- If you add both source and destination zone conditions to a rule, matching traffic must originate from one of the specified source zones and egress through one of the destination zones.
Use this criteria when the rule should apply based on where the traffic enters or exits the device. For example, if you want to ensure that user identity is collected from all traffic originating from inside networks, select an inside zone as the Source Zones while leaving the destination zone empty.
Note: You cannot mix passive and routed security zones in a single rule. In addition, you can specify passive security zones as source zones only, you cannot specify them as destination zones.
Source Networks, Destination Networks
The network objects or geographical locations that define the network addresses or locations of the traffic.
- To match traffic from an IP address or geographical location, configure the Source Networks.
- To match traffic to an IP address or geographical location, configure the Destination Networks.
- If you add both source and destination network conditions to a rule, matching traffic must originate from one of the specified IP addresses and be destined for one of the destination IP addresses.
When you add this criteria, you select from the following tabs:
- Network—Select the network objects or groups that define the source or destination IP addresses for the traffic you want to control.
- Country/Continent-Select the geographical location to control traffic based on its source or destination country or continent. Selecting a continent selects all countries within the continent. Besides selecting geographical location directly in the rule, you can also select a geolocation object that you created to define the location. Using geographical location, you could easily restrict access to a particular country without needing to know all of the potential IP addresses used there.
- Custom Geolocation—Select (or create) a geolocation object that has exactly the countries and continents you specify.
Note: To ensure you are using up-to-date geographical location data to filter your traffic, Cisco strongly recommends that you regularly update the geolocation database (GeoDB). See Update Geolocation Database for more information.
Source Ports, Destination Ports/Protocols
The port objects that define the protocols used in the traffic. For TCP/UDP, this can include ports.
- To match traffic from a protocol or port, configure the Source Ports. Source ports can be TCP/UDP only.
- To match traffic to a protocol or port, configure the Destination Ports/Protocols.
- To match traffic both originating from specific TCP/UDP ports and destined for specific TCP/UDP ports, configure both. If you add both source and destination ports to a condition, you can only add ports that share a single transport protocol, TCP or UDP. For example, you could target traffic from port TCP/80 to port TCP/8080.

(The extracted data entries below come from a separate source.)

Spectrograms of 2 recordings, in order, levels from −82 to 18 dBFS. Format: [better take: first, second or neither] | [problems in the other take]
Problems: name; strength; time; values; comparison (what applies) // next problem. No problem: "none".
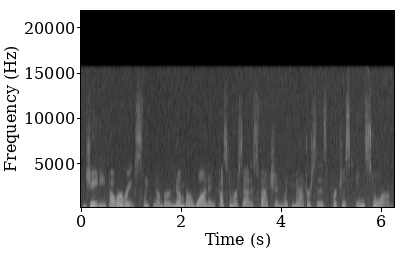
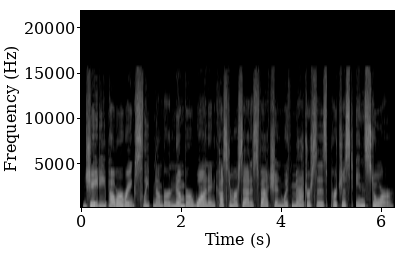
second | hiss; noticeable; throughout; 10 dB below the speech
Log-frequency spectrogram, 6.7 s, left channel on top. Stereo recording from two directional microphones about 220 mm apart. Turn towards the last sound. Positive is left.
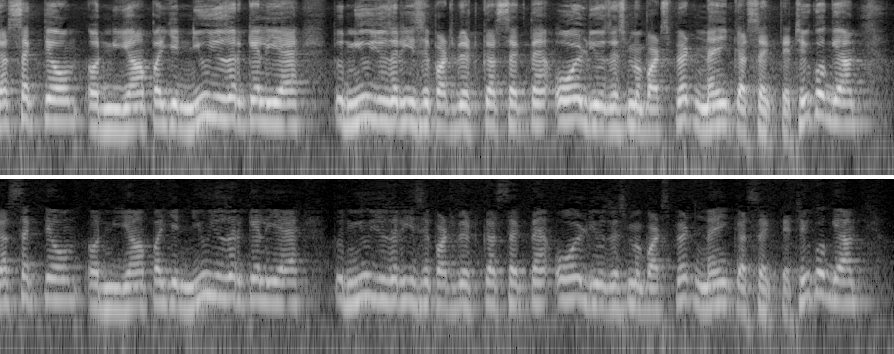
turn(degrees=25)  # may be behind; listen again after turning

- Click Save.
- Return to the Devices & Services page.
- Select the device to which you added these rules to the identity policy.
- Review and deploy now the changes you made, or wait and deploy multiple changes at once.